[Opening GIVEN INFORMATION section]
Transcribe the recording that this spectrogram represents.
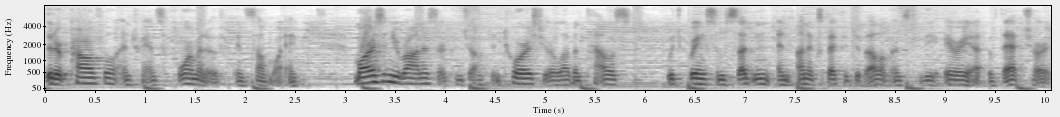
that are powerful and transformative in some way. Mars and Uranus are conjunct in Taurus, your 11th house, which brings some sudden and unexpected developments to the area of that chart,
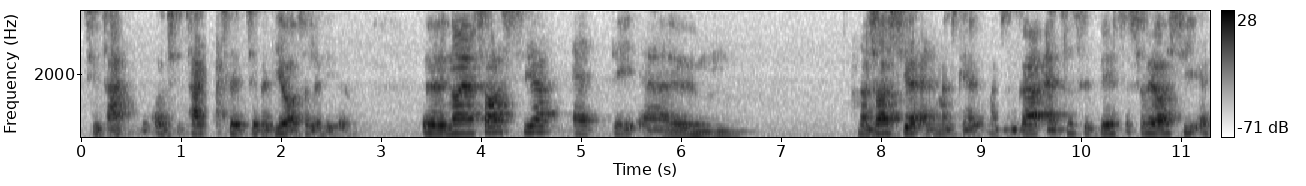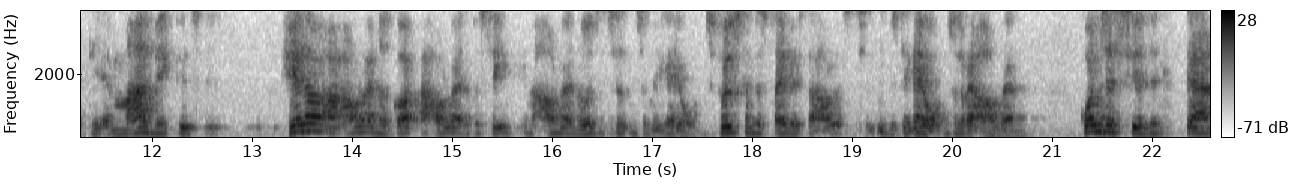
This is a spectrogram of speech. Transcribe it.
sige tak, og sige tak til, til hvad de også har leveret. Øh, når jeg så også siger, at det er... Øh, når jeg så også siger, at man skal, man skal gøre altid sit bedste, så vil jeg også sige, at det er meget vigtigt hellere at aflevere noget godt og aflevere det for sent, end at aflevere noget til tiden, som ikke er i orden. Selvfølgelig skal man da stræbe efter at aflevere til tiden. Hvis det ikke er i orden, så lad være at aflevere det. Grunden til, at jeg siger det, det er,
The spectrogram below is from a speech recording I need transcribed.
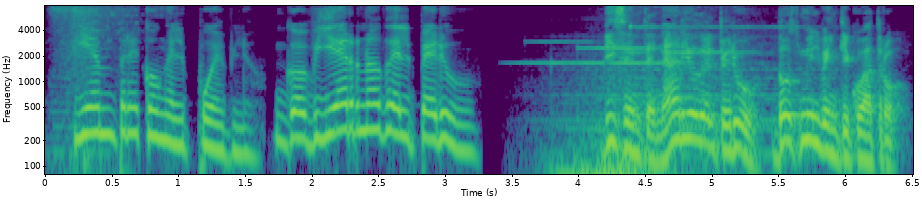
Siempre con el pueblo. Gobierno del Perú. Bicentenario del Perú 2024.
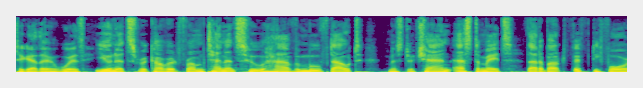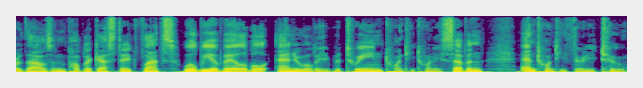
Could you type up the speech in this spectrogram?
Together with units recovered from tenants who have moved out, Mr. Chan estimates that about 54,000 public estate flats will be available annually between 2027 and 2032.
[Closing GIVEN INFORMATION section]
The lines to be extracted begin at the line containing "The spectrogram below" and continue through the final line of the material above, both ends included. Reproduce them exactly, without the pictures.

**EXERCISE RESPONSE**
The spectrogram below is from a speech recording I need transcribed.
Siempre con el pueblo. Gobierno del Perú. Bicentenario del Perú 2024.
Could you type up the speech in this spectrogram?
Together with units recovered from tenants who have moved out, Mr. Chan estimates that about 54,000 public estate flats will be available annually between 2027 and 2032.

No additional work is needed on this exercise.